   I watch a lot of movies, read a lot of books, and buy a lot of useless nostalgia crap. I run, am a co-organizer of the Up! Fair (, and am one of the co-hosts … more
Consider the Source

Use Trust Points to see how much you can rely on this review.

Your ratings:
rate more to improve this
About this topic


An adult LEGO fan's dual quest: to build with bricks and build a family

There are 62 LEGO bricks for every person in the world, and at age 30, Jonathan Bender realized that he didn't have a single one of them. While reconsidering his childhood dream of becoming a master model builder for The LEGO Group, he discovers the men and women who are skewing the averages with collections of hundreds of thousands of LEGO bricks. What is it about the ubiquitous, brightly colored toys that makes them so hard for everyone to put down?

In search of answers and adventure, Jonathan Bender sets out to explore the quirky world of adult fans of LEGO (AFOLs) while becoming a builder himself.
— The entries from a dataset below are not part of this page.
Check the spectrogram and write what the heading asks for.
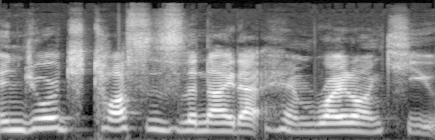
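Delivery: ordinary delivery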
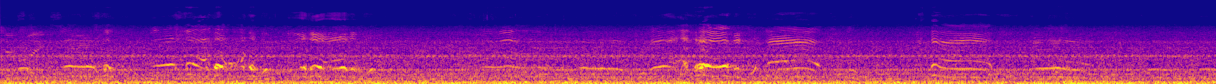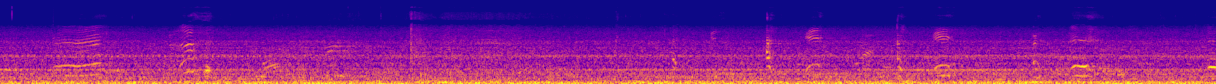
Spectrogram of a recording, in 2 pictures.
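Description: Water laps and sloshes gently.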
As he participates in challenges at fan conventions, searches for the largest private collection in the United States, and visits LEGO headquarters (where he was allowed into the top secret set vault), he finds his LEGO journey twinned with a second creative endeavor—to have a child. His two worlds intertwine as he awaits the outcome: Will he win a build competition or bring a new fan of LEGO into the world? Like every really good love story, this one has surprises—and a happy ending.

  • Explores the world of adult fans of LEGO, from rediscovering the childhood joys of building with LEGO to evaluating LEGO's place in culture and art
  • Takes an inside look at LEGO conventions, community taboos, and build challenges and goes behind-the-scenes at LEGO headquarters and LEGOLAND
  • Tells a warm and ...
view wiki


First to Review

"LEGO, love and life!"
© 2015, LLC All Rights Reserved - Relevant reviews by real people.
Branded in the 80s at is part of the Network - Get this on your site
This is you!
Ranked #
Last login
Member since